This 1911 school building, located in the heart of the Hyde Park Historic District, was purchased in 2017 by Alamo Drafthouse Cinemas and rehabilitated as the headquarters for this iconic Austin brand. Entering the building, visitors are transported by the space’s elementary school features, complete with lockers, chalkboards and a cafetorium. Former classrooms now house the offices of creative firms, showcasing the incredible adaptability of historic spaces for contemporary use. 

The home of political trailblazer Richard Moya also once served as the offices of Big Red Sun, a landscaping firm. The house and its gorgeous gardens designed in "structured informality" are available for events.

Moya House (circa 1930s)

Located on East Cesar Chavez, this 1930s Craftsman-style bungalow was the longtime home of trailblazing Chicano activist, Richard Moya. Moya was the first Mexican American to be elected to public office in Austin and Travis County in 1970. From the 1970s into the 1990s, he transformed his home into a hub of political action and organizing. The residence was later home to the landscape design firm, Big Red Sun, and today serves as an event space with lushly designed grounds and gardens.

The Wesley United Methodist Church has counted many of Austin most prominent families among its members. It moved from a building downtown to this well-crafted structure in 1929.

Wesley United Methodist Church (1929)

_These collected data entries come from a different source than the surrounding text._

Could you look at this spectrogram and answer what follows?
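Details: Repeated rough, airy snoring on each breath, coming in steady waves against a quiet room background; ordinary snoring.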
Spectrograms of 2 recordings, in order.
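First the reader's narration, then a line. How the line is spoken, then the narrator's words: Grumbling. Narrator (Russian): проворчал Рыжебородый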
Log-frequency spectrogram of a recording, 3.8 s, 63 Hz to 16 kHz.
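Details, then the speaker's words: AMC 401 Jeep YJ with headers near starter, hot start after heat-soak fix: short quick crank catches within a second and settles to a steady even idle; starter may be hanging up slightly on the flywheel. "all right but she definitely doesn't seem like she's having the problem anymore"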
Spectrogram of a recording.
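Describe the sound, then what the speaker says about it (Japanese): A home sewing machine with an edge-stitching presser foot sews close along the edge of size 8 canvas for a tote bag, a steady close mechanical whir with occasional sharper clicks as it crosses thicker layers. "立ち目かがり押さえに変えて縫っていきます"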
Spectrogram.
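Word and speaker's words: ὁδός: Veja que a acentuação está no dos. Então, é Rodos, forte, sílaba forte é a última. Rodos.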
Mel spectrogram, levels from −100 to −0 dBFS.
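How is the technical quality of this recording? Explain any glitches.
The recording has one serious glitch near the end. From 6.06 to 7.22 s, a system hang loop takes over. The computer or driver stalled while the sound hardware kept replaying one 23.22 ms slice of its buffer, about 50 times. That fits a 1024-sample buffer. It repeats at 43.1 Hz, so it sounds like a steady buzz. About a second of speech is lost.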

One of the oldest congregations in Austin, Wesley United Methodist Church was founded in 1865 for a growing community of freedmen in Austin. The 1929 Gothic Revival-style church of today is a masterpiece of craftsmanship, featuring high ceilings articulated by exposed beams and intricate buttressing, with soft light pouring in from the stained glass windows throughout.

The Castle Court Offices are part of the old Texas Military Institute complex on Castle Hill in Old West Austin.

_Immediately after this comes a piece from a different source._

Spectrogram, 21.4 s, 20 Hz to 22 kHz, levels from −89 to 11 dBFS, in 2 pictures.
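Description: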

Castle Court Offices (1873)

Formerly a part of the Texas Military Institute campus, this circa 1873 rubble limestone building was constructed as the site’s kitchen and mess hall. Following a meticulous restoration by its current owner, the building now serves as private office space, featuring richly designed interiors and original wood floors, windows and doors. Nestled in the Castle Hill Historic District, this rare gem of Austin history offers sweeping views of the downtown skyline that are not to be missed. 

The Holly Street Murals for La Raza by Robert Herrera and Oscar Cortez are part of what enlivens the walls around the decommissioned Holly Power Plant.

Holly Street Murals

This collection of public art has deep ties to Austin’s Mexican American community. On the sound wall around the decommissioned Holly Street Power Plant local artists painted the murals to reclaim the site’s identity for the neighbors, which fought for decades to close the noxious plant.

Artist Felipe Garza gathered several artists in the community, including Robert Herrera, Oscar Cortez and Fidencio Duran, to create murals on the walls to celebrate local heritage and make the industrial site more bearable.

Today, many of the original murals remain and efforts are underway to preserve them. The ongoing restoration of these culturally significant murals represents the resiliency of the community and the preservation of el barrio.

Michael Barnes writes about the people, places, culture and history of Austin and Texas. He can be reached at mbarnes@statesman.com.